As far back as I can remember, except for a brief teenage rebellion, I loved going to Sunday School and worship. It was a non-negotiable habit in my family of origin. Even on the rare occasions when one or both of my parents couldn’t attend, they saw to it that my sister, brother and I were there. As a result, though as adults we have been separated by distance, all three of us have established the same non-negotiable habit in our individual families.
The habit is confirmed in Scripture. For example, we read in Luke 4:16: “As was His custom, Jesus entered the Synagogue.” Then, Proverbs 22:6 tells us: “Train up a child in the way he should go, and when he is old, he will not depart from it.”

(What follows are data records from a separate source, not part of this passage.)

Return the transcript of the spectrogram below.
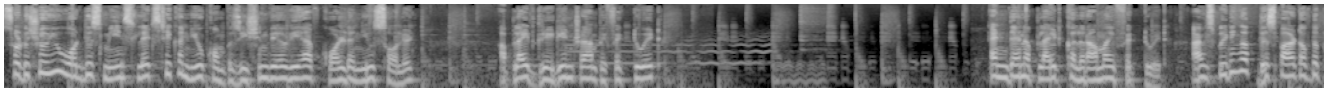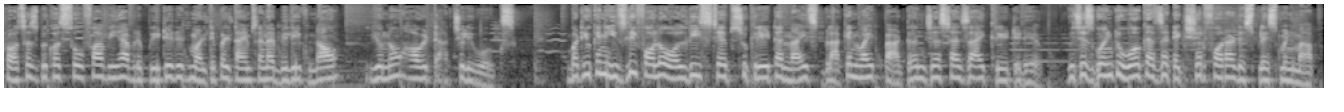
So to show you what this means, let's take a new composition where we have called a new solid, applied gradient ramp effect to it, and then applied colorama effect to it. I'm speeding up this part of the process because so far we have repeated it multiple times and I believe now you know how it actually works. But you can easily follow all these steps to create a nice black and white pattern just as I created here, which is going to work as a texture for our displacement map.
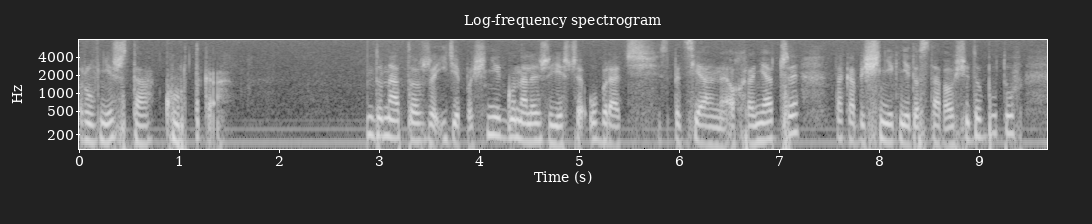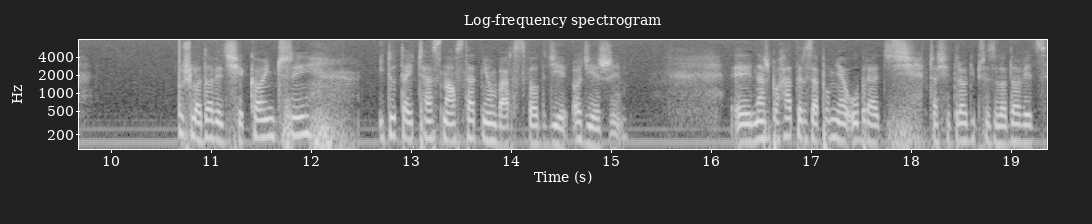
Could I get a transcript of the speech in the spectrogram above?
również ta kurtka. Względu na to, że idzie po śniegu, należy jeszcze ubrać specjalne ochraniacze, tak aby śnieg nie dostawał się do butów. Już lodowiec się kończy i tutaj czas na ostatnią warstwę odzie- odzieży. Y, Nasz bohater zapomniał ubrać w czasie drogi przez lodowiec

I’m sure there may have been many things my parents wanted me to accomplish that I didn’t. But one thing is certain, their insistence on our attendance in Sunday School and worship gave me an eternal perspective.

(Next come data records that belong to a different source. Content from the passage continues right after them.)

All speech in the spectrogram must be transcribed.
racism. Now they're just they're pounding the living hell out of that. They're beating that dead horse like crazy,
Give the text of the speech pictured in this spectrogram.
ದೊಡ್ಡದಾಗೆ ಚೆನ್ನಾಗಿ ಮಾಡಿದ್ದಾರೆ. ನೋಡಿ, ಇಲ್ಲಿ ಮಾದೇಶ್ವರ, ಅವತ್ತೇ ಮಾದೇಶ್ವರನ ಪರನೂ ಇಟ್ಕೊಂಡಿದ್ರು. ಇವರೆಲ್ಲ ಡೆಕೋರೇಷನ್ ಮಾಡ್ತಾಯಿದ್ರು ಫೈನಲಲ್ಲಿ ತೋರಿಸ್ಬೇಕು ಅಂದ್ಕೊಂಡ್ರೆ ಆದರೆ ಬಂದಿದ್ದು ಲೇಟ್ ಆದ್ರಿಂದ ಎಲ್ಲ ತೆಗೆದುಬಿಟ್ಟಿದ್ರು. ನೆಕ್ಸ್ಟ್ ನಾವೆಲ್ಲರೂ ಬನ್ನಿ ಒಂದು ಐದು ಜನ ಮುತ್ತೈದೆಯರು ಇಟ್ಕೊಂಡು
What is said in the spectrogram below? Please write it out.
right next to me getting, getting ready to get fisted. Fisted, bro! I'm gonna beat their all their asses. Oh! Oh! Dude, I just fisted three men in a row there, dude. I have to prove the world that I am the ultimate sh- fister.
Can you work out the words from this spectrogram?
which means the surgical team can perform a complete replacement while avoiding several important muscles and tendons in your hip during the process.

Of course, worshipping God is not difficult in my church. All of our ministers — Doug Fairbanks, Brian Davis, Linda McDaniel and Chris Black — are good preachers. David Harr, although retired, is on staff part-time to visit shut-ins. Jan McNair our minister of music, organist David Patton and pianist Trish Foy can be counted on for a wonderfully varied program of music. Our contemporary service, held in the Oak Street Center, is also worshipful and has full attendance.

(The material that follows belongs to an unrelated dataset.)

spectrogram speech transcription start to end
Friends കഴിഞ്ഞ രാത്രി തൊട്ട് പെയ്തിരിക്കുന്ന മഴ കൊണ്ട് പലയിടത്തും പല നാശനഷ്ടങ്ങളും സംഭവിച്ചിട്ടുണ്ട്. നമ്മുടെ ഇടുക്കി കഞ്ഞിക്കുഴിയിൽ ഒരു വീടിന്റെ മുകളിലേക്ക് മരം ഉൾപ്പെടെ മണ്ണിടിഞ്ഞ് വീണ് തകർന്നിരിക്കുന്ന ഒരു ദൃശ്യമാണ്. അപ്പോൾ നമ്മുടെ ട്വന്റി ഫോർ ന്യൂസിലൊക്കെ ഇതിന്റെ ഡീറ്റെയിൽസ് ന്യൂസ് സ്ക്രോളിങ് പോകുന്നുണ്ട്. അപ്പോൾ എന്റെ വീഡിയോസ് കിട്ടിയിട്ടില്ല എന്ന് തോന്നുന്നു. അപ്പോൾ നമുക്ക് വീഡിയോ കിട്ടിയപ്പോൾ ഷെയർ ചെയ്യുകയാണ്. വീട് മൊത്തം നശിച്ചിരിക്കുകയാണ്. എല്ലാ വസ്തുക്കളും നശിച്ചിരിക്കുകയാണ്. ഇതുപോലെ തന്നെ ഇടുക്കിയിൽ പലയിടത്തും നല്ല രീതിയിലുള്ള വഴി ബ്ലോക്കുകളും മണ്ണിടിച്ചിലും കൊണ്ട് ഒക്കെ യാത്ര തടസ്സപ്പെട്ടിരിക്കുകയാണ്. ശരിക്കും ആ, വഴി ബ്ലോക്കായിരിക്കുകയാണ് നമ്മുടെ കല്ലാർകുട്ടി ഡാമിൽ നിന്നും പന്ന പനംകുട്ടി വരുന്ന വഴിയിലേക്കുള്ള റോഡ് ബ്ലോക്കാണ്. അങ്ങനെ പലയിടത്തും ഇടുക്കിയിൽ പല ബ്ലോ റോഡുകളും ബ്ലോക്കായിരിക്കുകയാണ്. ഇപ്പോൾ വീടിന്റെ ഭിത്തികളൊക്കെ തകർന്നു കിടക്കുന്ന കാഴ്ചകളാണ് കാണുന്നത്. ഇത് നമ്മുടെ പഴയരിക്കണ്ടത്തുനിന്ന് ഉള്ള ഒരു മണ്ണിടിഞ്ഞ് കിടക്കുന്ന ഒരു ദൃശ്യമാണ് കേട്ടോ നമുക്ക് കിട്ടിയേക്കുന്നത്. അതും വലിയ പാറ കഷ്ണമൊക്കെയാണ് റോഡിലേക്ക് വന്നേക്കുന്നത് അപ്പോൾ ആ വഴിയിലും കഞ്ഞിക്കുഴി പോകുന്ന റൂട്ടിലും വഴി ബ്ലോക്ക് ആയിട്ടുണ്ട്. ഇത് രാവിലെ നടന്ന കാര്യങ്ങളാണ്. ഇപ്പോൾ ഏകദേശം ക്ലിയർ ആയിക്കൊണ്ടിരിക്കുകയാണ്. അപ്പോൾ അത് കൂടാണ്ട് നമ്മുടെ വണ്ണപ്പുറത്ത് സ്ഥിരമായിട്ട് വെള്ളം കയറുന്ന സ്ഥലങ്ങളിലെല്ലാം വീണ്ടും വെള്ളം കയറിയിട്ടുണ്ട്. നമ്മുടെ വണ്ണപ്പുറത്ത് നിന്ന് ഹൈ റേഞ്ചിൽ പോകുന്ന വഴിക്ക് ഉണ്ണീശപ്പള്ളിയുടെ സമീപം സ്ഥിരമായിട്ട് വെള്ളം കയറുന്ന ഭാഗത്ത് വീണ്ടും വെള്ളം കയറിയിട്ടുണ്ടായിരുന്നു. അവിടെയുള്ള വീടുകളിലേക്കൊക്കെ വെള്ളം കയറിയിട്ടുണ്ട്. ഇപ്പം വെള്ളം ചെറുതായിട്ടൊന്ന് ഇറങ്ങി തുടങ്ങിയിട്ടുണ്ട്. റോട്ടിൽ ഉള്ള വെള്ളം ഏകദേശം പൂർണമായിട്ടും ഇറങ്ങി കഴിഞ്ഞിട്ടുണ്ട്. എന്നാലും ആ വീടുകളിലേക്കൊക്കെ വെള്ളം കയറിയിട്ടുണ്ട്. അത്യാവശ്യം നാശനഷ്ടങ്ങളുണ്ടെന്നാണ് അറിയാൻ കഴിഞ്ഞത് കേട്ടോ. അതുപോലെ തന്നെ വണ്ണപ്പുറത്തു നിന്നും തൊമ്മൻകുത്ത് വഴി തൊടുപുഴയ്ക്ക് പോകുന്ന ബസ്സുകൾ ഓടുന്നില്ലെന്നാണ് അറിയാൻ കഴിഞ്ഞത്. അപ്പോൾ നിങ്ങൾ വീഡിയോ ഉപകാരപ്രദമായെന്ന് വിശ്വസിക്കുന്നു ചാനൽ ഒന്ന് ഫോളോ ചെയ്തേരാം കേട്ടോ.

Every Sunday as I drive toward church, I do so with a sense of expectation and joy. But Sunday, March 30, was even more special. Fairbanks preached an excellent sermon on “The Enlightened Ones.” As usual, he had practical illustrations about how we can let our lights shine.
Then the choir came down from the choir loft to fill the chancel area and sing “Requiem” by John Leavitt. It was magnificent. It reminded us that our long winter has passed, and spring has come. I thought of the words of Song of Solomon 2:16: “Winter is past and the time of singing has come.”
Contact Nell Mohney at firstname.lastname@example.org.